- [WHAT THIS TASK INVOLVES]:
What is needed is an exact copy of every record.
——————————
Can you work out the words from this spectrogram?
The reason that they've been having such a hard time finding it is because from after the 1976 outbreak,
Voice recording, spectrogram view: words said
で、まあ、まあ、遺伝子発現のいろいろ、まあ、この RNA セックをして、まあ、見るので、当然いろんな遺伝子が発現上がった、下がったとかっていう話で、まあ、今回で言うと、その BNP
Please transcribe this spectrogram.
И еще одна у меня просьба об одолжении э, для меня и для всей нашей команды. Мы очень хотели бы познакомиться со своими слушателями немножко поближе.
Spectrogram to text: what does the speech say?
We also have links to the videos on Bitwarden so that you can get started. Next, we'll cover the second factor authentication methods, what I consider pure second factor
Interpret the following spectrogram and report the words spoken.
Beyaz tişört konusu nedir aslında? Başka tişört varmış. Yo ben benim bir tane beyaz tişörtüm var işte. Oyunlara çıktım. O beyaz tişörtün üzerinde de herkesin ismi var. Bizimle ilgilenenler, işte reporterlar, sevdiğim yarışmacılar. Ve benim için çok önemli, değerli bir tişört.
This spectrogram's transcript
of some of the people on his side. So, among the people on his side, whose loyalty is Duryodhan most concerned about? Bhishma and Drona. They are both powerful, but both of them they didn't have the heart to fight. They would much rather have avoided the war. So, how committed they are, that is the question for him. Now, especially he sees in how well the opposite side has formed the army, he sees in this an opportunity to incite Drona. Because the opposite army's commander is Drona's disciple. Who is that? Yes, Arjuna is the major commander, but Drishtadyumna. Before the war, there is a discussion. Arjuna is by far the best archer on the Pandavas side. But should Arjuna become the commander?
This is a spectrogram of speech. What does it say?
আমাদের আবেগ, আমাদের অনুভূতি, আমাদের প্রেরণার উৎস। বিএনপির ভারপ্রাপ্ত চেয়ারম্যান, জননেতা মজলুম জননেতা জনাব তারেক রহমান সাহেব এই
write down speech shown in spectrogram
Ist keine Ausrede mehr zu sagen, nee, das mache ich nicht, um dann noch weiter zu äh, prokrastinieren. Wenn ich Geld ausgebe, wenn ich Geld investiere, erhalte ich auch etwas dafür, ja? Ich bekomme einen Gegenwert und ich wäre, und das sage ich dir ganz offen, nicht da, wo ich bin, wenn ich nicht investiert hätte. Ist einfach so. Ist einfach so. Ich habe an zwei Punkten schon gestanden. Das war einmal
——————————
- [ANSWER TO THE EXERCISE]:
Can you work out the words from this spectrogram?
The reason that they've been having such a hard time finding it is because from after the 1976 outbreak,
Voice recording, spectrogram view: words said
で、まあ、まあ、遺伝子発現のいろいろ、まあ、この RNA セックをして、まあ、見るので、当然いろんな遺伝子が発現上がった、下がったとかっていう話で、まあ、今回で言うと、その BNP
Please transcribe this spectrogram.
И еще одна у меня просьба об одолжении э, для меня и для всей нашей команды. Мы очень хотели бы познакомиться со своими слушателями немножко поближе.
Spectrogram to text: what does the speech say?
We also have links to the videos on Bitwarden so that you can get started. Next, we'll cover the second factor authentication methods, what I consider pure second factor
Interpret the following spectrogram and report the words spoken.
Beyaz tişört konusu nedir aslında? Başka tişört varmış. Yo ben benim bir tane beyaz tişörtüm var işte. Oyunlara çıktım. O beyaz tişörtün üzerinde de herkesin ismi var. Bizimle ilgilenenler, işte reporterlar, sevdiğim yarışmacılar. Ve benim için çok önemli, değerli bir tişört.
This spectrogram's transcript
of some of the people on his side. So, among the people on his side, whose loyalty is Duryodhan most concerned about? Bhishma and Drona. They are both powerful, but both of them they didn't have the heart to fight. They would much rather have avoided the war. So, how committed they are, that is the question for him. Now, especially he sees in how well the opposite side has formed the army, he sees in this an opportunity to incite Drona. Because the opposite army's commander is Drona's disciple. Who is that? Yes, Arjuna is the major commander, but Drishtadyumna. Before the war, there is a discussion. Arjuna is by far the best archer on the Pandavas side. But should Arjuna become the commander?
This is a spectrogram of speech. What does it say?
আমাদের আবেগ, আমাদের অনুভূতি, আমাদের প্রেরণার উৎস। বিএনপির ভারপ্রাপ্ত চেয়ারম্যান, জননেতা মজলুম জননেতা জনাব তারেক রহমান সাহেব এই
write down speech shown in spectrogram
Ist keine Ausrede mehr zu sagen, nee, das mache ich nicht, um dann noch weiter zu äh, prokrastinieren. Wenn ich Geld ausgebe, wenn ich Geld investiere, erhalte ich auch etwas dafür, ja? Ich bekomme einen Gegenwert und ich wäre, und das sage ich dir ganz offen, nicht da, wo ich bin, wenn ich nicht investiert hätte. Ist einfach so. Ist einfach so. Ich habe an zwei Punkten schon gestanden. Das war einmal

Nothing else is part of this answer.